Category Archives: withdrawal

Tired and frustrated

I am tired. I had Remicade and my steroids last week; usually steroid withdrawal is over by now. But yesterday I was completely in withdrawal mode: unable to concentrate, light-headed, physically tired, clumsy. Today I just want to crawl back … Continue reading

Posted in coping skills, disability, fatigue, frustration, hidden disability, organization, relationships with medical professionals, steroids, unpredictability, withdrawal, work | Leave a comment

The devil I know, part II

About a year ago, I wrote about how Remicade is the devil I know — the immune suppression and fatigue can be very frustrating on their own, and the steroid rollercoaster I have every 6 weeks is seriously annoying, but there other … Continue reading

Posted in allergies, Benadryl, difficulty concentrating, fatigue, organization, partners, planning ahead, rash, Remicade, side effects, steroids, symptoms, treatment, unpredictability, withdrawal | Leave a comment

Back from the blackout, with a backlog

The last two months have been interesting. Work has been picking up, and, of course, I got a pile of it dumped on me just as I was heading into my “blackout period” — the week or so during which … Continue reading

Posted in accommodations, biologics, coping skills, disability, exercise, fatigue, frustration, hidden disability, immune suppression, mania, organization, planning ahead, Remicade, side effects, steroids, symptoms, treatment, virus, withdrawal, work | Leave a comment

The devil I know

Over the past few years, I’ve noticed that the number of days I spend too tired to work has increased. I also find that I can work fewer hours per day on average than I used to. This past winter … Continue reading

Posted in arthritis, biologics, fatigue, finances, friendship, frustration, gut problems, immune suppression, mania, mobility impairment, mortality, relationships with family, Remicade, social life, steroids, treatment guidelines, virus, withdrawal, work | 1 Comment
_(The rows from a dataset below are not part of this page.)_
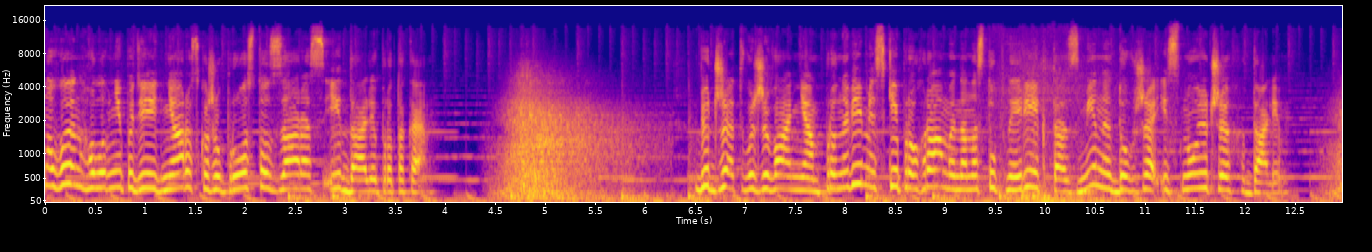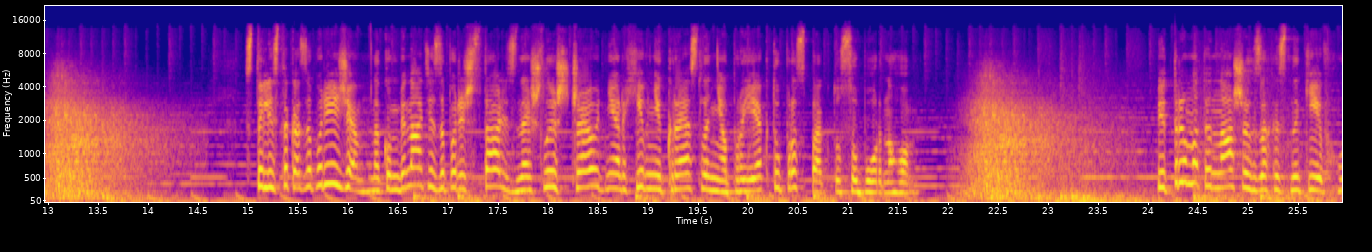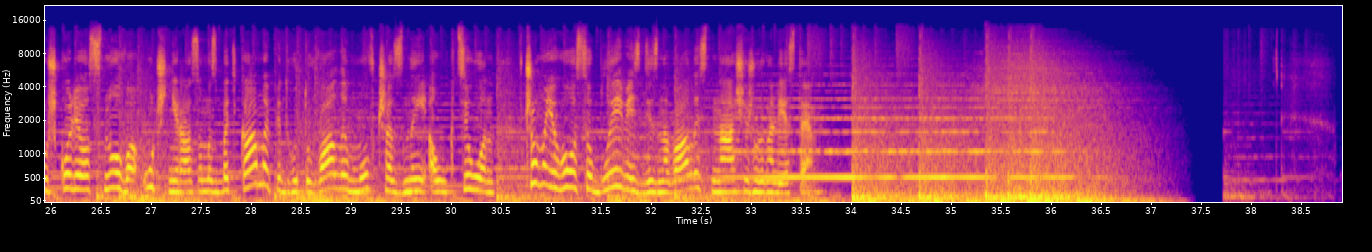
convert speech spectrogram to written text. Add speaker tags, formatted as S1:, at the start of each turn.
S1: Новин, головні події дня розкажу просто зараз і далі про таке. Бюджет виживання про нові міські програми на наступний рік та зміни до вже існуючих далі. Стилістика Запоріжжя на комбінаті Запоріжсталь знайшли ще одні архівні креслення проєкту проспекту Соборного. Підтримати наших захисників у школі основа учні разом із батьками підготували мовчазний аукціон. В чому його особливість дізнавались наші журналісти.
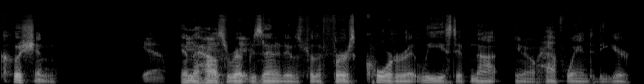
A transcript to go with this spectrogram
cushion Yeah, in the House it, of it, Representatives for the first quarter at least, if not, you know, halfway into the year.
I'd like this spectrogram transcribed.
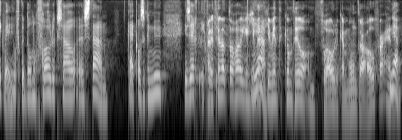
ik weet niet of ik er dan nog vrolijk zou eh, staan. Kijk, als ik er nu, je zegt, ik, Maar ik vind dat toch wel, je, Ja. bent, je, bent, komt heel vrolijk en monter over. En Ja.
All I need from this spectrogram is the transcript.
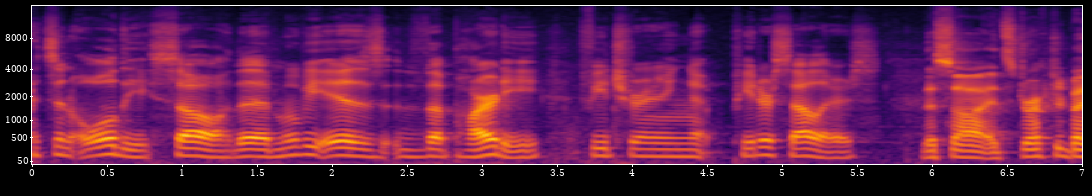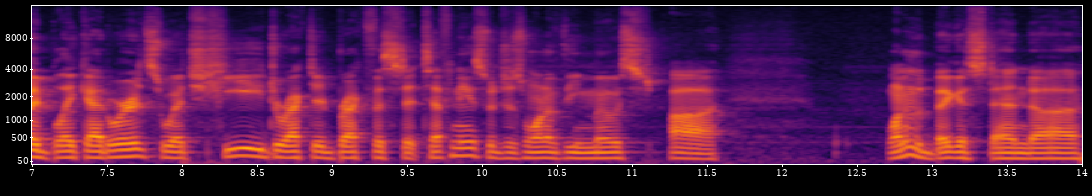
It's an oldie. So the movie is The Party, featuring Peter Sellers. This uh, it's directed by Blake Edwards, which he directed Breakfast at Tiffany's, which is one of the most uh, one of the biggest and uh,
Welcome to my normal

I was at a family event this past weekend while I was having steroid withdrawal. There’s nothing quite like looking dazed and then falling asleep on the floor in front of relatives you haven’t seen in a year — and … Continue reading

Posted in coping skills, difficulty concentrating, disability, fatigue, hidden disability, organization, planning ahead, relationships, relationships with family, side effects, steroids, symptoms, withdrawal | 1 Comment

Naps and graphs

[Click on any graph to enlarge] For the past 4 Remicade cycles, I tracked how many hours I napped per day. Though I know I didn’t manage to record 100% of all naps, my records are reasonably accurate. I dumped … Continue reading

Posted in fatigue, organization, Remicade, social life, statistics, steroids, symptoms, unpredictability, withdrawal | Leave a comment

Mid-moult

I’m marginally more functional than yesterday. The steroid withdrawal this cycle has been rough. I generally spend at least part of Sundays preparing food for the week, but there is no way I have the energy to cook today. Instead, … Continue reading

Posted in fatigue, friendship, partners, relationships, social life, steroids, symptoms, withdrawal | Leave a comment

Sloth mode

Whooo. . . really bad steroid withdrawal this time. Sleeping 16 hours a day, hardly awake even when I’m out of bed. . . I really hope I’ll be with it enough to work on Monday. o_O

Posted in fatigue, steroids, withdrawal | Leave a comment

Mortality

A few months ago, when I started my business, I joined a professional association that offered what I thought was a group insurance plan. I felt like I’d struck gold! A group insurance plan would allow me to qualify for … Continue reading

Posted in diagnosis, disability, finances, friendship, insurance, mortality, partners, planning ahead, relationships, Remicade, steroids, withdrawal, work | Leave a comment

Crohn’s and the job hunt

This economy is not great for job hunting, and that’s a fact for pretty much everyone. But for people with disabilities, it’s even more daunting to find a suitable job. There are several issues at play. David Onley, Ontario’s Lieutenant Governor, … Continue reading

Posted in accommodations, bias, coping skills, disability, fatigue, finances, frustration, hidden disability, immune suppression, mobility impairment, organization, planning ahead, relationships, relationships with colleagues, Trillium Drug Program, withdrawal, work | Comments Off on Crohn’s and the job hunt